I feel I should address two of the main things that seem to come up regarding the film- the length and the use of the word “nigger” in the script. With regards to length, I didn’t find it to be overly long and for me the film never dragged and kept moving well enough.
As for the language, while it has cropped up in Tarantino’s other work, here I thought the use of the n-word was kind of justified. The film is about slavery and the frequent use of the term shows the way that many of the characters view the black characters, and the disrespect and opinion of them being less than human. Having a film where racism and slavery play such a key part and leaving out any racist epithets would have felt false, and while it’s hardly comfortable for modern audiences it kind of rings true and doesn’t feel gratuitous here.

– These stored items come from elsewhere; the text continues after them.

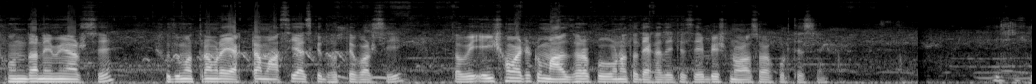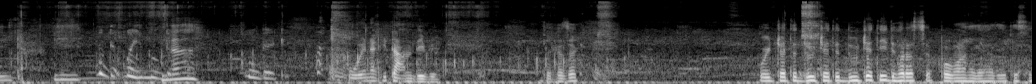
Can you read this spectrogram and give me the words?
সন্ধ্যা নেমে আসছে। শুধুমাত্র আমরা একটা মাছই আজকে ধরতে পারছি। তবে এই সময়টা একটু মাছ ধরার প্রবণতা দেখা যাইতেছে, বেশ নড়াচড়া করতেছে। ওই নাকি টান দিবে। দেখা যাক। ওইটাতে, দুইটাতে, দুইটাতেই ধরার প্রবণতা দেখা যাইতেছে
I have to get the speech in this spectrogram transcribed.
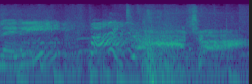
ready, fight!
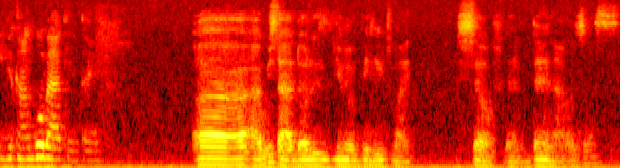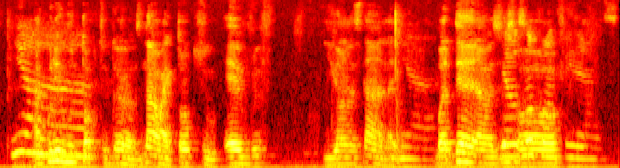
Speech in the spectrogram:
if you can go back in time. Uh, I wish I had always you know believed myself. Then then I was just Yeah. I couldn't even talk to girls. Now I talk to every. You understand? Like, Yeah. but then I was There just was no oh, confidence.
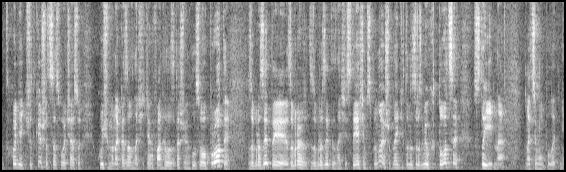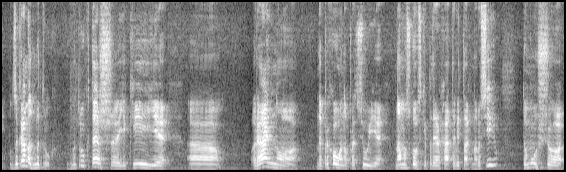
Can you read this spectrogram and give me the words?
От ходять чутки, що це свого часу Кучма наказав, значить, Агафангела за те, що він голосував проти, зобразити, зобразити, зобразити значить, стоячим спиною, щоб навіть ніхто не зрозумів, хто це стоїть на, на цьому полотні. От, зокрема, Дмитрук. Дмитрук теж, е, який е, реально неприховано працює на московський патріархат, а відтак на Росію, тому що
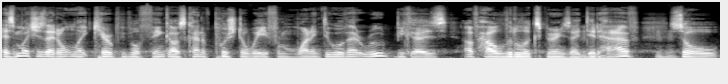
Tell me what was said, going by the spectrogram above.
as much as I don't like care what people think, I was kind of pushed away from wanting to go that route because of how little experience I did have. Mhm. So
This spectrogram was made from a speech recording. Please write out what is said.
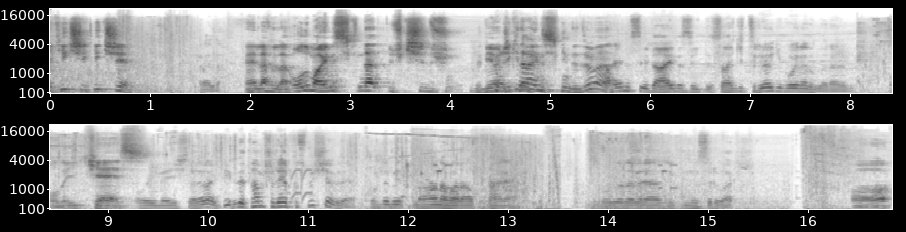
İki kişi, iki kişi. Öyle. Helal lan. Oğlum aynı skinden 3 kişi düşün. Bir önceki de aynı skindi değil mi? Aynısıydı aynısıydı. Sanki trio gibi oynadılar harbi. Olayı kes. Oynayışlara bak. Biri de tam şuraya pusmuş ya bir de. Burada bir nana var 6 tane. Burada da birazcık mısır var. Oo.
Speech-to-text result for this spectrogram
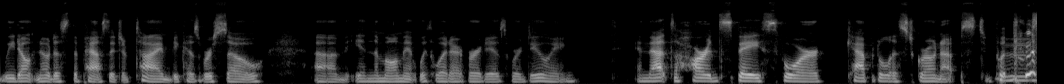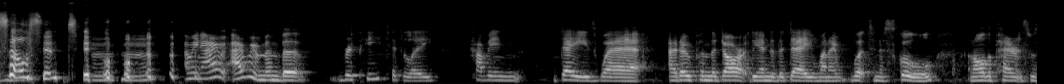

Racial slurs aside, the script is a delight, with some great character speeches and some good lines throughout. Several times throughout the screening it got laughs and it zips along with Tarantino’s trademark panache and jet black humour, and there’s a fabulous scene where proto-Klansmen argue about their hoods which had me laughing out loud.
So, yeah, Tarantino didn’t disappoint me and it’s a return to form for the director after what, for me, were a couple of missteps and stumbles.
Verdict: A well written and well made movie, boasting fine performances and entertaining action sequences. Some of the film might make for tough viewing but given the subject matter that should be expected. The most entertaining Tarantino’s been in years and more than a homage it’s actually quite a good western in it’s own right. 8/10.
Any thoughts? You know what to do. BETEO.